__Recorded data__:
== Segment start ==

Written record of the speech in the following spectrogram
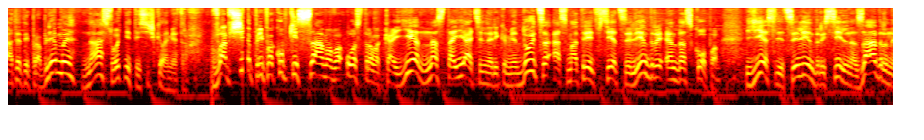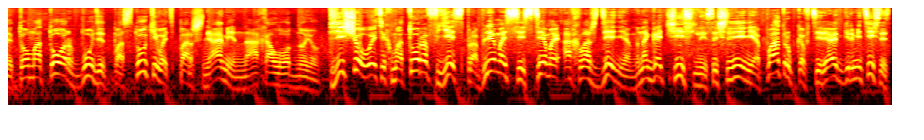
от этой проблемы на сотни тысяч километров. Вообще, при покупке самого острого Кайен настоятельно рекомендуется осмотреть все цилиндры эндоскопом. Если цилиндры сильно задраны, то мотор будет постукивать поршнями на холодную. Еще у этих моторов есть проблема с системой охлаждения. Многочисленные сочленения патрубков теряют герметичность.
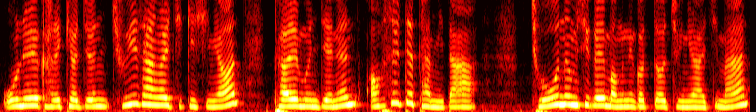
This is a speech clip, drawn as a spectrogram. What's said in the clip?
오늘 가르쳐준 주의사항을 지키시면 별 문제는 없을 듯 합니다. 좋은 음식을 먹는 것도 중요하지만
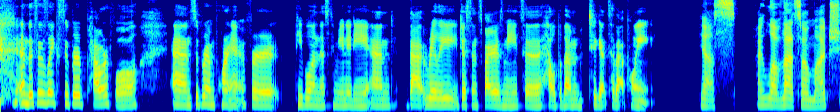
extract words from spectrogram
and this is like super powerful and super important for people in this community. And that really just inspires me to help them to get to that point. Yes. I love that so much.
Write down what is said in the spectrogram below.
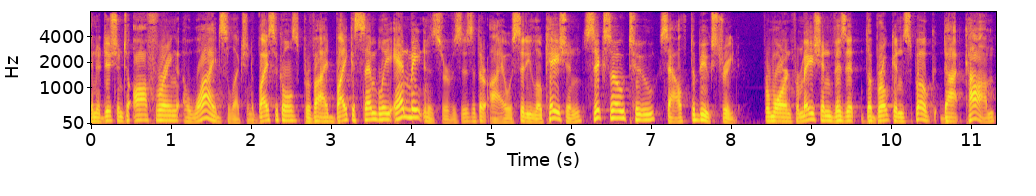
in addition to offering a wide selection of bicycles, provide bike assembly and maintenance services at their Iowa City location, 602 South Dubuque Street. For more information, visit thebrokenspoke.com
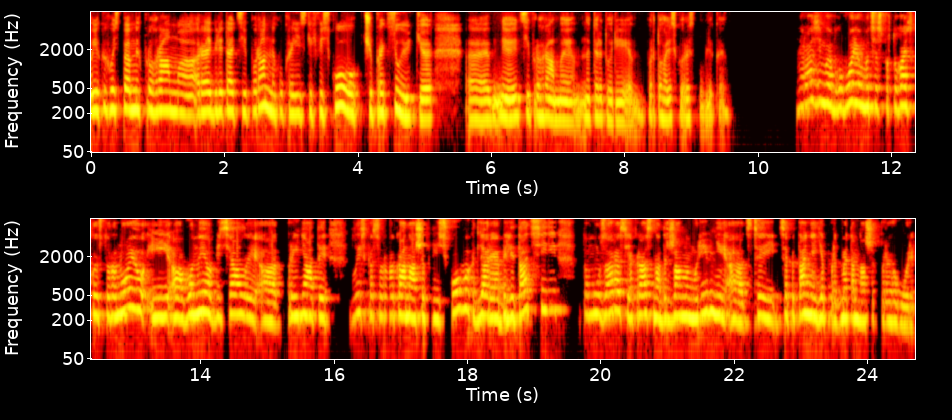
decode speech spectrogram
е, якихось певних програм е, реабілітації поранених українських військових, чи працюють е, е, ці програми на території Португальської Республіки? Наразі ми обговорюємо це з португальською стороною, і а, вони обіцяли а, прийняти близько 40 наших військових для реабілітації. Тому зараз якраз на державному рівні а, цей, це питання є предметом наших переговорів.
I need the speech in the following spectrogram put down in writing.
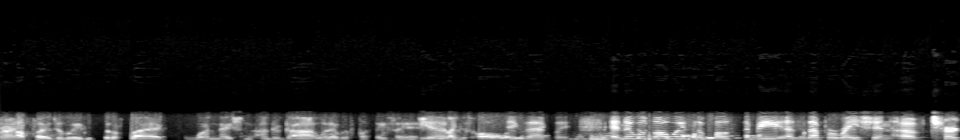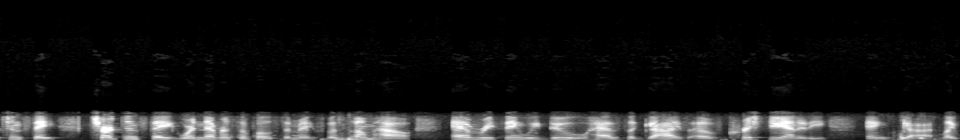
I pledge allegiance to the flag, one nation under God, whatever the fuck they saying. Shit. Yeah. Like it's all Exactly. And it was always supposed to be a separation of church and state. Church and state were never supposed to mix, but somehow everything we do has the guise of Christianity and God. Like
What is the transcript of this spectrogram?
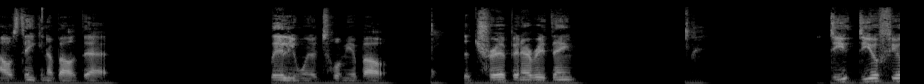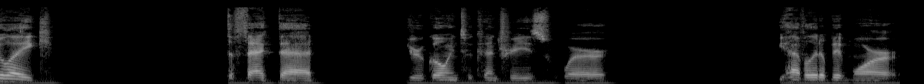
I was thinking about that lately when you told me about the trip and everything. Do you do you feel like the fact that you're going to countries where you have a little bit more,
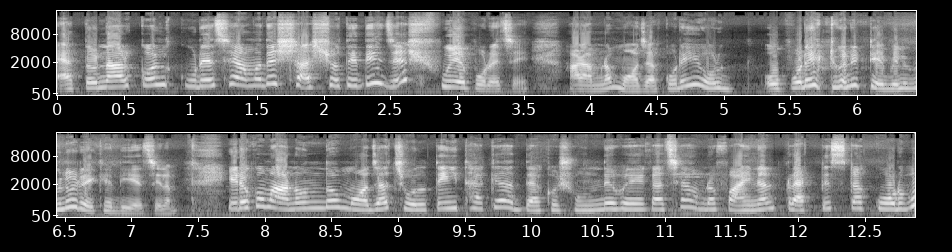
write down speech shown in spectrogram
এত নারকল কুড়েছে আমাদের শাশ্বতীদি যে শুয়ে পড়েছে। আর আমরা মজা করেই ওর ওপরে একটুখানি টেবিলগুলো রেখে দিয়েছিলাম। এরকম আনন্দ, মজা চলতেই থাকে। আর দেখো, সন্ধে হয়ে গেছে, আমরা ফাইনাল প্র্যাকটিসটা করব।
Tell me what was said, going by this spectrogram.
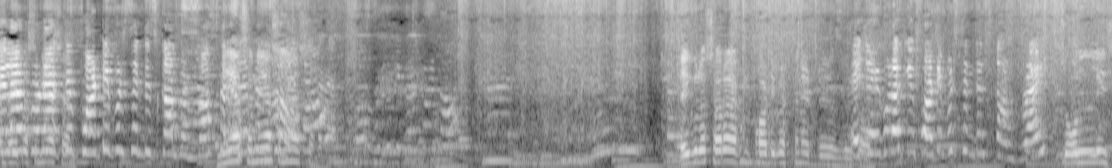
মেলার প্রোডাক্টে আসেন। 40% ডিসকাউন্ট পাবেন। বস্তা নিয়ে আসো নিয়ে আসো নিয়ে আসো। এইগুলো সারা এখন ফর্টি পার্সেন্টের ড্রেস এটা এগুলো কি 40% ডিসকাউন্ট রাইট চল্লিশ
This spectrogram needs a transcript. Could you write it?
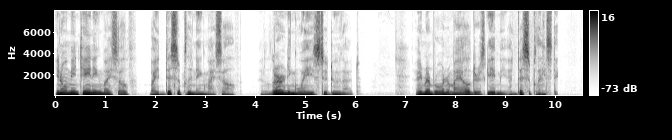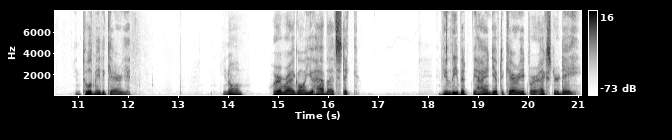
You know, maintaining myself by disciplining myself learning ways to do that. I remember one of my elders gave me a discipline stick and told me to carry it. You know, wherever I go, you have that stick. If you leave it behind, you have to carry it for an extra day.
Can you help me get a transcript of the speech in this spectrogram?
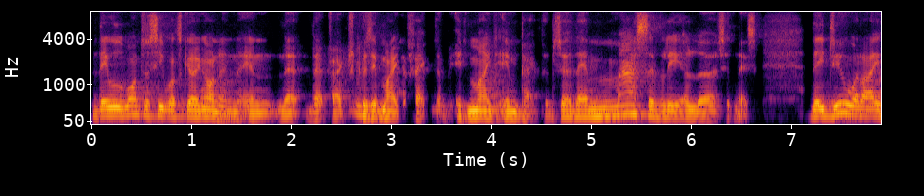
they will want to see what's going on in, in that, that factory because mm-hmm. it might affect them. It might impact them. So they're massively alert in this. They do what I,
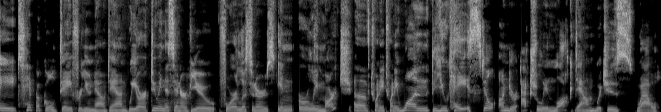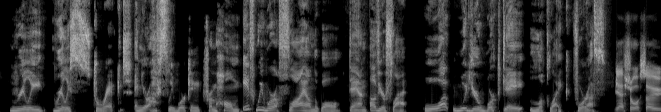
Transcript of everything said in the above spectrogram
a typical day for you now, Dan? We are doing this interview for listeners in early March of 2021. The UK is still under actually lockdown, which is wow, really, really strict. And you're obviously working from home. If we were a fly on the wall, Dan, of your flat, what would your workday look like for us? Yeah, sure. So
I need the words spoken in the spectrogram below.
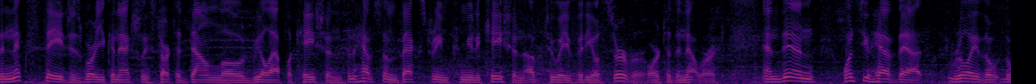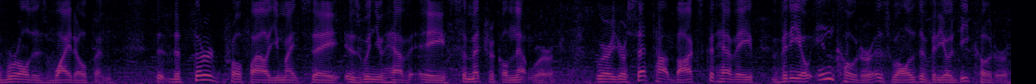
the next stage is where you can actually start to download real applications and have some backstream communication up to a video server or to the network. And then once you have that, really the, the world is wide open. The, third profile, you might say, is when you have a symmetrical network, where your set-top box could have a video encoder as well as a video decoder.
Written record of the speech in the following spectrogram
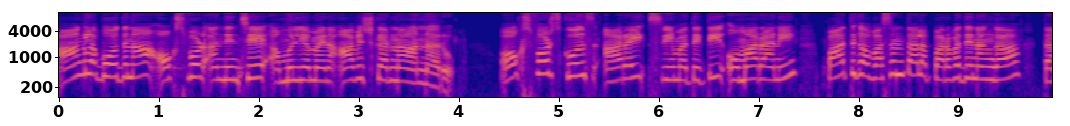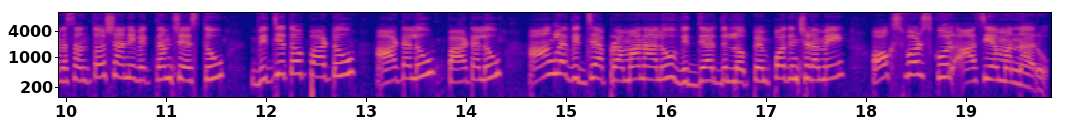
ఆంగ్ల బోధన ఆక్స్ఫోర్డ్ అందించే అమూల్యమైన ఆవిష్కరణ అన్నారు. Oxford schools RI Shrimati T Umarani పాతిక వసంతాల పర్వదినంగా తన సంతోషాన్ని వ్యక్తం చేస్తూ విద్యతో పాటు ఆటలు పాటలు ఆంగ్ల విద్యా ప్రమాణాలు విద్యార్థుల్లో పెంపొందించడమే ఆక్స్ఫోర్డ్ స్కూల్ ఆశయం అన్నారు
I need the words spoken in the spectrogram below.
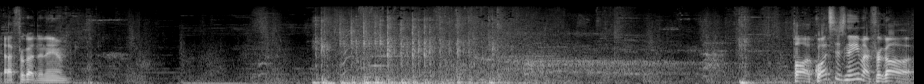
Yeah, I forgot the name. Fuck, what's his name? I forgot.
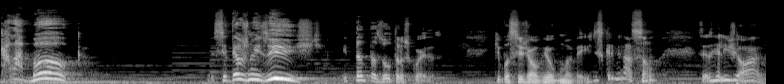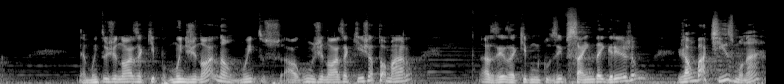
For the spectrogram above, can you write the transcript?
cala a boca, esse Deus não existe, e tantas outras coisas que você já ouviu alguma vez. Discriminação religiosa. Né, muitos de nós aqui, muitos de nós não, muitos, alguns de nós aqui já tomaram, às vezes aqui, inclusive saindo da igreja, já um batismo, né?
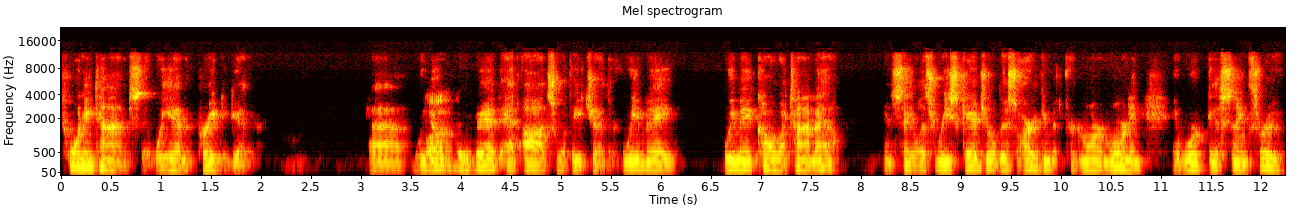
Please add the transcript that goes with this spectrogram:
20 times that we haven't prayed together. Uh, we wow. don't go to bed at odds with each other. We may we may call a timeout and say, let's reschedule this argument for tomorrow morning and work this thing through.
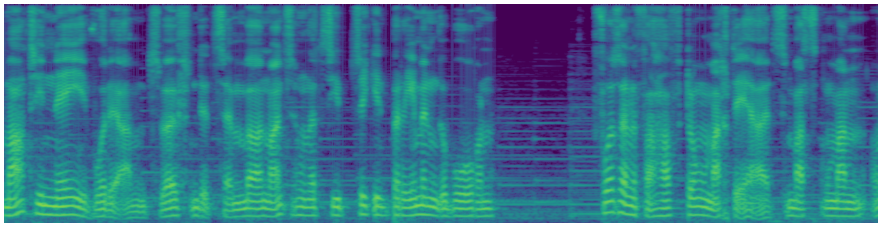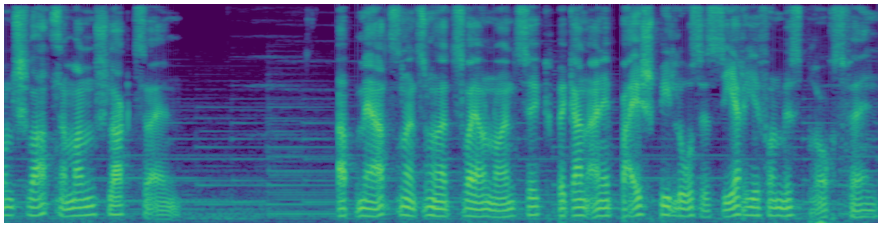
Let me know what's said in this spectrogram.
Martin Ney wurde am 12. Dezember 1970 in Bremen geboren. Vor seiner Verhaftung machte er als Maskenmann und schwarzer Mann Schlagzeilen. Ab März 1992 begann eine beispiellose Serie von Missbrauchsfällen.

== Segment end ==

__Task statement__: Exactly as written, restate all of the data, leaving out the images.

__Result of the task__:
Written record of the speech in the following spectrogram
от этой проблемы на сотни тысяч километров. Вообще, при покупке самого острого Кайен настоятельно рекомендуется осмотреть все цилиндры эндоскопом. Если цилиндры сильно задраны, то мотор будет постукивать поршнями на холодную. Еще у этих моторов есть проблема с системой охлаждения. Многочисленные сочленения патрубков теряют герметичность.
This is a speech clip, drawn as a spectrogram. What's said in the clip?
오늘 가르쳐준 주의사항을 지키시면 별 문제는 없을 듯 합니다. 좋은 음식을 먹는 것도 중요하지만
extract words from spectrogram
and this is like super powerful and super important for people in this community. And that really just inspires me to help them to get to that point. Yes. I love that so much.
Write down what is said in the spectrogram below.
in addition to offering a wide selection of bicycles, provide bike assembly and maintenance services at their Iowa City location, 602 South Dubuque Street. For more information, visit thebrokenspoke.com
decode speech spectrogram
е, якихось певних програм е, реабілітації поранених українських військових, чи працюють е, е, ці програми на території Португальської Республіки? Наразі ми обговорюємо це з португальською стороною, і а, вони обіцяли а, прийняти близько 40 наших військових для реабілітації. Тому зараз якраз на державному рівні а, цей, це питання є предметом наших переговорів.
I need the speech in the following spectrogram put down in writing.
I pledge allegiance to the flag, one nation under God, whatever the fuck they saying. Shit. Yeah. Like it's all Exactly. And it was always supposed to be a separation of church and state. Church and state were never supposed to mix, but somehow everything we do has the guise of Christianity and God. Like
What is the transcript of this spectrogram?
I was thinking about that lately when you told me about the trip and everything. Do you do you feel like the fact that you're going to countries where you have a little bit more,
write down speech shown in spectrogram
এত নারকল কুড়েছে আমাদের শাশ্বতীদি যে শুয়ে পড়েছে। আর আমরা মজা করেই ওর ওপরে একটুখানি টেবিলগুলো রেখে দিয়েছিলাম। এরকম আনন্দ, মজা চলতেই থাকে। আর দেখো, সন্ধে হয়ে গেছে, আমরা ফাইনাল প্র্যাকটিসটা করব।
Tell me what was said, going by this spectrogram.
মেলার প্রোডাক্টে আসেন। 40% ডিসকাউন্ট পাবেন। বস্তা নিয়ে আসো নিয়ে আসো নিয়ে আসো। এইগুলো সারা এখন ফর্টি পার্সেন্টের ড্রেস এটা এগুলো কি 40% ডিসকাউন্ট রাইট চল্লিশ
This spectrogram needs a transcript. Could you write it?
You know, maintaining myself by disciplining myself learning ways to do that. I remember one of my elders gave me a discipline stick and told me to carry it. You know, wherever I go, you have that stick. If you leave it behind, you have to carry it for an extra day.
Can you help me get a transcript of the speech in this spectrogram?
they will want to see what's going on in, in that, that factory because mm-hmm. it might affect them. It might impact them. So they're massively alert in this. They do what I,
Transcript of everything said in the above spectrogram
a typical day for you now, Dan? We are doing this interview for listeners in early March of 2021. The UK is still under actually lockdown, which is wow, really, really strict. And you're obviously working from home. If we were a fly on the wall, Dan, of your flat, what would your workday look like for us? Yeah, sure. So
I need the words spoken in the spectrogram below.
the next stage is where you can actually start to download real applications and have some backstream communication up to a video server or to the network. And then once you have that, really the, the world is wide open. The, third profile, you might say, is when you have a symmetrical network, where your set-top box could have a video encoder as well as a video decoder.
Written record of the speech in the following spectrogram
ఆంగ్ల బోధన ఆక్స్ఫోర్డ్ అందించే అమూల్యమైన ఆవిష్కరణ అన్నారు. Oxford schools RI Shrimati T Umarani పాతిక వసంతాల పర్వదినంగా తన సంతోషాన్ని వ్యక్తం చేస్తూ విద్యతో పాటు ఆటలు పాటలు ఆంగ్ల విద్యా ప్రమాణాలు విద్యార్థుల్లో పెంపొందించడమే ఆక్స్ఫోర్డ్ స్కూల్ ఆశయం అన్నారు
I need the words spoken in the spectrogram below.
Yeah, I forgot the name. Fuck, what's his name? I forgot.
For the spectrogram above, can you write the transcript?
cala a boca, esse Deus não existe, e tantas outras coisas que você já ouviu alguma vez. Discriminação religiosa. Né, muitos de nós aqui, muitos de nós não, muitos, alguns de nós aqui já tomaram, às vezes aqui, inclusive saindo da igreja, já um batismo, né?
Please add the transcript that goes with this spectrogram:
20 times that we haven't prayed together. Uh, we wow. don't go to bed at odds with each other. We may we may call a timeout and say, let's reschedule this argument for tomorrow morning and work this thing through.
Let me know what's said in this spectrogram.
Martin Ney wurde am 12. Dezember 1970 in Bremen geboren. Vor seiner Verhaftung machte er als Maskenmann und schwarzer Mann Schlagzeilen. Ab März 1992 begann eine beispiellose Serie von Missbrauchsfällen.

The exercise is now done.